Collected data
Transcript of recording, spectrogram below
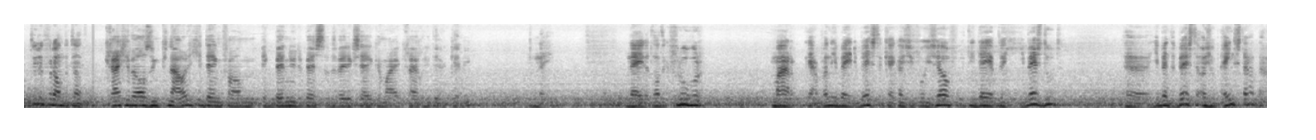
natuurlijk verandert dat. Krijg je wel eens een knauw dat je denkt van... Ik ben nu de beste, dat weet ik zeker, maar ik krijg niet de erkenning. Nee. Nee, dat had ik vroeger. Maar ja, wanneer ben je de beste? Kijk, als je voor jezelf het idee hebt dat je je best doet. eh, je bent de beste als je op één staat. Nou,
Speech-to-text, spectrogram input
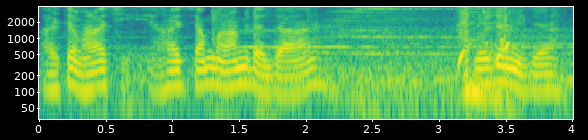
아이템 하나씩 하나씩 장만합니다 이제 요즘 이제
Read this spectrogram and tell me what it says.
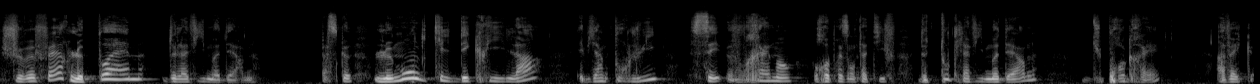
je veux faire le poème de la vie moderne. Parce que le monde qu'il décrit là, eh bien pour lui, c'est vraiment représentatif de toute la vie moderne, du progrès, avec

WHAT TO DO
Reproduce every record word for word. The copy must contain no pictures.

OUTPUT FOR THIS TASK
Transcript of recording, spectrogram below
natuurlijk verandert dat. Krijg je wel eens een knauw dat je denkt van... Ik ben nu de beste, dat weet ik zeker, maar ik krijg niet de erkenning. Nee. Nee, dat had ik vroeger. Maar ja, wanneer ben je de beste? Kijk, als je voor jezelf het idee hebt dat je je best doet. eh, je bent de beste als je op één staat. Nou,
Speech-to-text, spectrogram input
아이템 하나씩 하나씩 장만합니다 이제 요즘 이제
Read this spectrogram and tell me what it says.
je veux faire le poème de la vie moderne. Parce que le monde qu'il décrit là, eh bien pour lui, c'est vraiment représentatif de toute la vie moderne, du progrès, avec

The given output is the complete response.